by Kerry Patterson | November 19, 2010
If you tune in weekly to watch Donald Trump fire a wannabe executive, you’ve probably noticed that his popular TV show doesn’t exactly display leaders at their best. Preening for the camera, stabbing teammates in the back, and massaging a massive ego aren’t exactly exemplary leadership practices.

Each week we watch contestants on The Apprentice routinely mess up administrative minutiae, argue over who forgot to balance the budget, and rant about relatively trivial aspects in an effort to blame teammates and ensure they don’t succumb to Trump’s infamous words: “You’re fired!”

And yet, not all contestants are hopeless. In fact, several are quite talented and just might make good leaders given the right opportunities.

If you watch the show closely, you can spot the contestants who will make the best leaders. How? Watch how they step up in heated, high-stakes discussions. Two decades of research with more than 25,000 people has taught me one thing: The best leaders and the most influential employees share one talent in common – they’re masters of crucial confrontations. They work through high-stakes issues in a way that solves problems and builds relationships.

In contrast, the least effective leaders sit back and shake their heads in disapproval until they can’t take it any longer—and then they strike out with an insult or a cheap shot. First they’re silent, next they’re violent. Or if they’re particularly ineffectual, they say nothing to the person directly. Some of Donald’s apprentices choose to complain to the viewing audience—as if badmouthing a colleague in front of 10 million people is somehow the mark of a good leader.

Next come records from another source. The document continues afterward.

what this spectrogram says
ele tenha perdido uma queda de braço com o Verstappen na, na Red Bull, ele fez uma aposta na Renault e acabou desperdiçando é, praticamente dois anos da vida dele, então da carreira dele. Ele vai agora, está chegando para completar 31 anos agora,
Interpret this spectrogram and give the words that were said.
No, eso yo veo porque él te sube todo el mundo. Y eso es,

Below are three keys to leadership success that will help you become a master problem-solver while strengthening your relationships.

1. Don’t Begin with an Accusation
As you watch the apprentices step up to someone who has failed to live up to a promise (something that happens a lot on the show), note their tone and demeanor. Have they already held court in their heads and found the person guilty? Does the verdict, e.g., “You’re a moron, what were you thinking?” show up on their faces, their tone of voice, their choice of words?

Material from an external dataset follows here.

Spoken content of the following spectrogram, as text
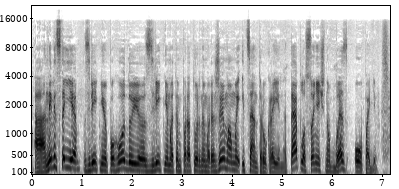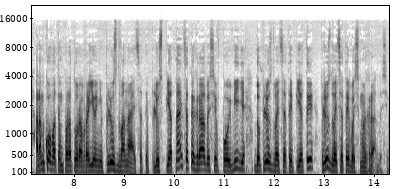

In every crucial confrontation, the tone is set during the “Hazardous Half-Minute”—the first 30 seconds of the conversation. So prepare yourself before you open your mouth. Ask yourself why a reasonable, rational, decent person just let you down. Let the healing balm of good assumptions prepare you for your first few words. If the person is guilty as charged, you’ll have a chance to deal with that later, but don’t start every conversation with the assumption of guilt.

2. Start with the Facts
As you watch the apprentices try to hold each other accountable (the same holds true for the people you work with), someone is sure to start sharing their feelings. That’s because most people would tell you that you need to start problem-solving discussions by sharing your feelings. Wrong.

Your feelings are the least factual and most controversial part of what you have to share. You observe something, you tell yourself an ugly story, e.g., “That bozo was out to get me!” you generate a feeling, and then you act on it. So don’t start with feelings. They could be based on a false set of assumptions. Start with the facts: “Here’s what I saw.” Then end with a diagnostic question, “Is that what happened?”

3. Avoid Using Power to Get What You Want
Finally, see if the wannabe leaders are drawing down on some sort of power. Do they make threats or try to embarrass the other person? Do they gang up on a team member to get him or her fired? If so, they’re on the wrong track.

Two decades of watching people who were picked by their peers as their most influential people has proven that people who have power don’t use it extrinsically. Instead of their external power, they use their ability to communicate. They explain the natural consequences associated with failure. People are often unaware of the problems they may be causing others. They may not know the pain they’re passing on to clients or coworkers. So trade your power for a simple explanation and continue down the path of healthy dialogue.

Think about the contestants you admire most. Sure, they are bright, but they don’t always come up with the best ideas. Nobody does. Perhaps they even drop the occasional ball. Everybody does. But they always do one thing well: They‘re skilled at working with their colleagues. They consistently demonstrate the dialogue keys.

Learn how to master these three keys, and you’ll be viewed by both your boss and your colleagues as the best at wielding influence. So tune in next week and watch for the keys. Then ask yourself, “How do I stack up?” For an immediate answer, go online and take a free self-assessment at to see where you stand.

Kerry Patterson is coauthor of three New York Times bestselling books: Crucial Conversations, Crucial Confrontations, and Influencer. His fourth book, Change Anything, is scheduled for release in April 2011. He is the cofounder of VitalSmarts, as well as a sought-after speaker and consultant to the Fortune 500. He and his coauthors blog regularly at .